Exercise:
Reproduce, without alteration, every line of the data; exclude the images.

Dataset records:

==========

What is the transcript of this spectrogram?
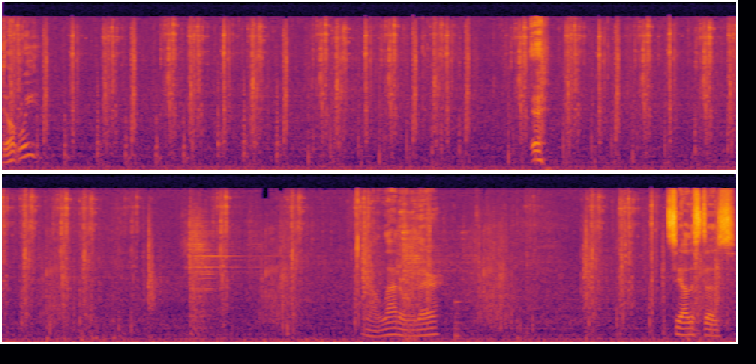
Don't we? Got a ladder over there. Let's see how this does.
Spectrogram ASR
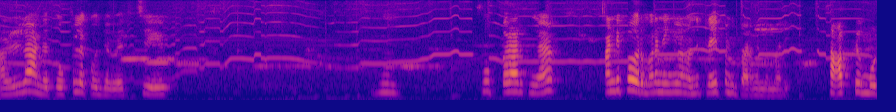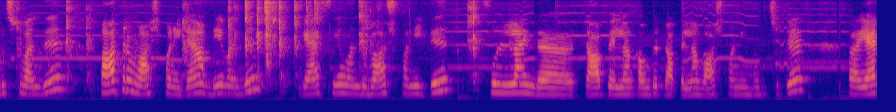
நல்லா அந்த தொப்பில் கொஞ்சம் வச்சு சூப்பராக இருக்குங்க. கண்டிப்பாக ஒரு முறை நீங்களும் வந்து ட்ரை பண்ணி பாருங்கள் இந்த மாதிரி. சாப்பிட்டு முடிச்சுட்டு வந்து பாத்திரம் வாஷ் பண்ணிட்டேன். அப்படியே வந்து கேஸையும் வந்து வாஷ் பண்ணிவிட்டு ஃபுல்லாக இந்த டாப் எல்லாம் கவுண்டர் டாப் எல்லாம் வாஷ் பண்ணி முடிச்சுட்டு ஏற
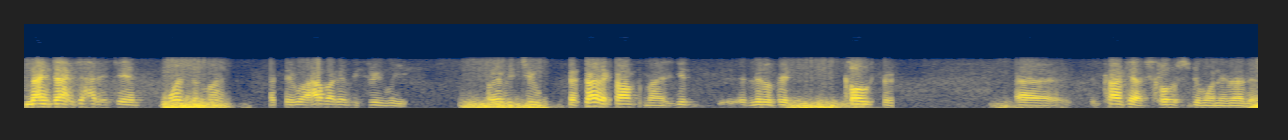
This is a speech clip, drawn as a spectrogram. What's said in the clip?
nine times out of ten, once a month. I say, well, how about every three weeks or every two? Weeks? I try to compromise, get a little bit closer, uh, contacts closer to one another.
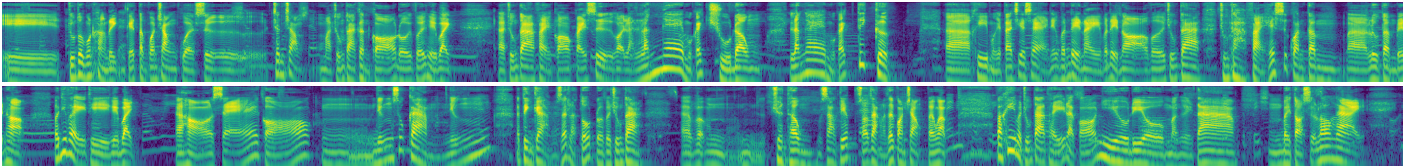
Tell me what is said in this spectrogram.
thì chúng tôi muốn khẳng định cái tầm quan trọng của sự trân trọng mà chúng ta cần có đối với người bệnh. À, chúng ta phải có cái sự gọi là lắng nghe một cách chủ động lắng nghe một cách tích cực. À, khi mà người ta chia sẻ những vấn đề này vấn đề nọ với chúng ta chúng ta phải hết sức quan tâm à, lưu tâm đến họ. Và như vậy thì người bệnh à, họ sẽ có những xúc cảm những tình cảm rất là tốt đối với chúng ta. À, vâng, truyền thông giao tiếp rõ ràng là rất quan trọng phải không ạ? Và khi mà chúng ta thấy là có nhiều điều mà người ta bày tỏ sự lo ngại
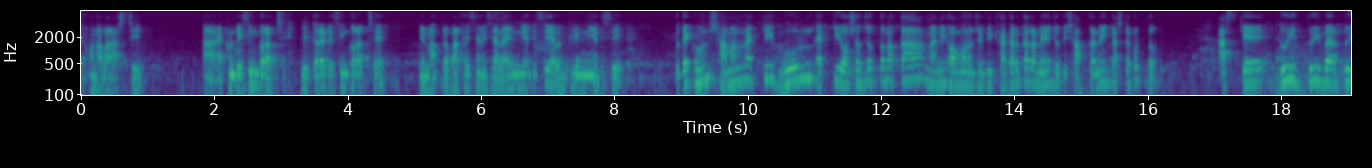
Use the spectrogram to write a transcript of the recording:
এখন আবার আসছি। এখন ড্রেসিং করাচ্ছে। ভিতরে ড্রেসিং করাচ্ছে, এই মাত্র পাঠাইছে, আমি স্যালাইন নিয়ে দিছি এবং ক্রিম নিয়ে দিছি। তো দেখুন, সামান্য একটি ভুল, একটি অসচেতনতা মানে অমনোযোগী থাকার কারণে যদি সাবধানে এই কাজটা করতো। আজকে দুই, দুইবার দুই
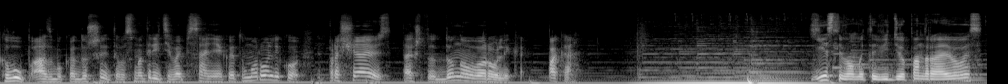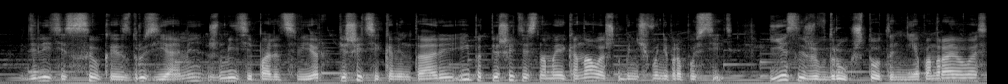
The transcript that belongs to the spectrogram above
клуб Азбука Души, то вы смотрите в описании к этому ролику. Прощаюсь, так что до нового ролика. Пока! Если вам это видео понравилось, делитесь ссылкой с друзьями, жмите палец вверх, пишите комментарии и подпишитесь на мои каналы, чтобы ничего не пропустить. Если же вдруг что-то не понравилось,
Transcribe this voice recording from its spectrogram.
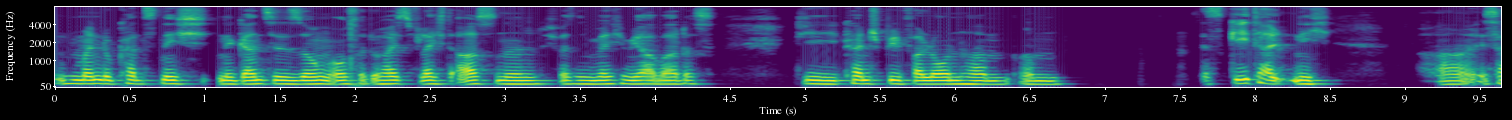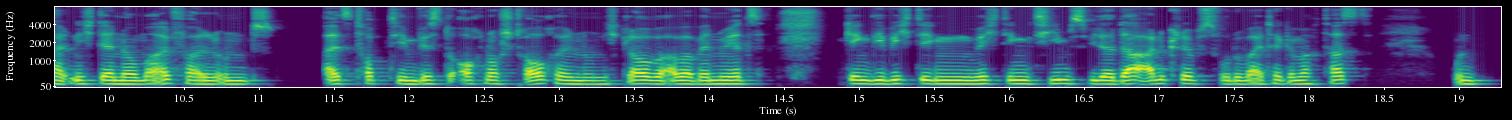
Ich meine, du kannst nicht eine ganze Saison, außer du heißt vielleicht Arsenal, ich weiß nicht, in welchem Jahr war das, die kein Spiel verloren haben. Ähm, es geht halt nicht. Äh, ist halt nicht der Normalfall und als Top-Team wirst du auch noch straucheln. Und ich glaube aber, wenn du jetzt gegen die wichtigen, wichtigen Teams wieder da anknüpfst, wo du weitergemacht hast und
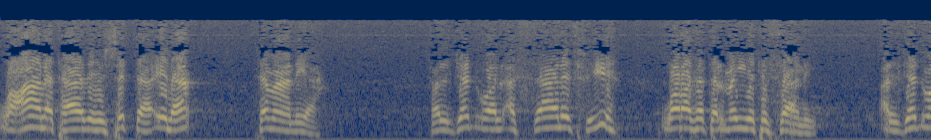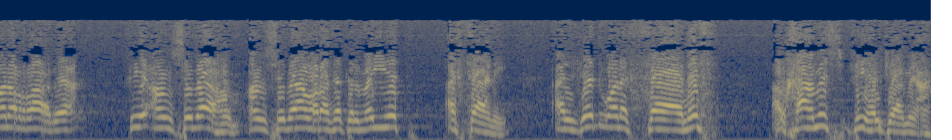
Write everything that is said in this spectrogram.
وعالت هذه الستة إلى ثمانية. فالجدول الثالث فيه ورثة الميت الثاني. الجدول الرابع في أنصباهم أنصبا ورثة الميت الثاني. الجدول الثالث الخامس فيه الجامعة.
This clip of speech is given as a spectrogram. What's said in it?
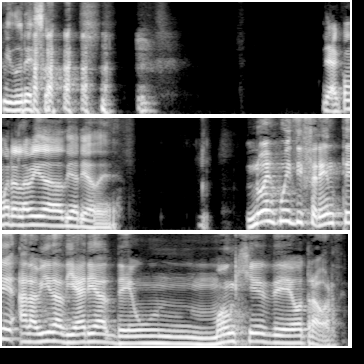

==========

Output of the exercise:
What is the transcript of this spectrogram?
Don't we? Got a ladder over there. Let's see how this does.
Spectrogram ASR
நல்லா அந்த தொப்பில் கொஞ்சம் வச்சு சூப்பராக இருக்குங்க. கண்டிப்பாக ஒரு முறை நீங்களும் வந்து ட்ரை பண்ணி பாருங்கள் இந்த மாதிரி. சாப்பிட்டு முடிச்சுட்டு வந்து பாத்திரம் வாஷ் பண்ணிட்டேன். அப்படியே வந்து கேஸையும் வந்து வாஷ் பண்ணிவிட்டு ஃபுல்லாக இந்த டாப் எல்லாம் கவுண்டர் டாப் எல்லாம் வாஷ் பண்ணி முடிச்சுட்டு ஏற
This is a speech clip, drawn as a spectrogram. What's said in the clip?
nine times out of ten, once a month. I say, well, how about every three weeks or every two? Weeks? I try to compromise, get a little bit closer, uh, contacts closer to one another.
Tell me what is said in this spectrogram.
thì chúng tôi muốn khẳng định cái tầm quan trọng của sự trân trọng mà chúng ta cần có đối với người bệnh. À, chúng ta phải có cái sự gọi là lắng nghe một cách chủ động lắng nghe một cách tích cực. À, khi mà người ta chia sẻ những vấn đề này vấn đề nọ với chúng ta chúng ta phải hết sức quan tâm à, lưu tâm đến họ. Và như vậy thì người bệnh à, họ sẽ có những xúc cảm những tình cảm rất là tốt đối với chúng ta. À, vâng, truyền thông giao tiếp rõ ràng là rất quan trọng phải không ạ? Và khi mà chúng ta thấy là có nhiều điều mà người ta bày tỏ sự lo ngại
Use the spectrogram to write a transcript of the recording:
এখন আবার আসছি। এখন ড্রেসিং করাচ্ছে। ভিতরে ড্রেসিং করাচ্ছে, এই মাত্র পাঠাইছে, আমি স্যালাইন নিয়ে দিছি এবং ক্রিম নিয়ে দিছি। তো দেখুন, সামান্য একটি ভুল, একটি অসচেতনতা মানে অমনোযোগী থাকার কারণে যদি সাবধানে এই কাজটা করতো। আজকে দুই, দুইবার দুই
The transcript that belongs to the spectrogram above
клуб Азбука Души, то вы смотрите в описании к этому ролику. Прощаюсь, так что до нового ролика. Пока! Если вам это видео понравилось, делитесь ссылкой с друзьями, жмите палец вверх, пишите комментарии и подпишитесь на мои каналы, чтобы ничего не пропустить. Если же вдруг что-то не понравилось,
Transcribe this voice recording from its spectrogram.
Ich meine, du kannst nicht eine ganze Saison, außer du heißt vielleicht Arsenal, ich weiß nicht, in welchem Jahr war das, die kein Spiel verloren haben. Ähm, es geht halt nicht. Äh, ist halt nicht der Normalfall und als Top-Team wirst du auch noch straucheln. Und ich glaube aber, wenn du jetzt gegen die wichtigen, wichtigen Teams wieder da anknüpfst, wo du weitergemacht hast und
Write everything that is said in this spectrogram.
وعالت هذه الستة إلى ثمانية. فالجدول الثالث فيه ورثة الميت الثاني. الجدول الرابع في أنصباهم أنصبا ورثة الميت الثاني. الجدول الثالث الخامس فيه الجامعة.
This clip of speech is given as a spectrogram. What's said in it?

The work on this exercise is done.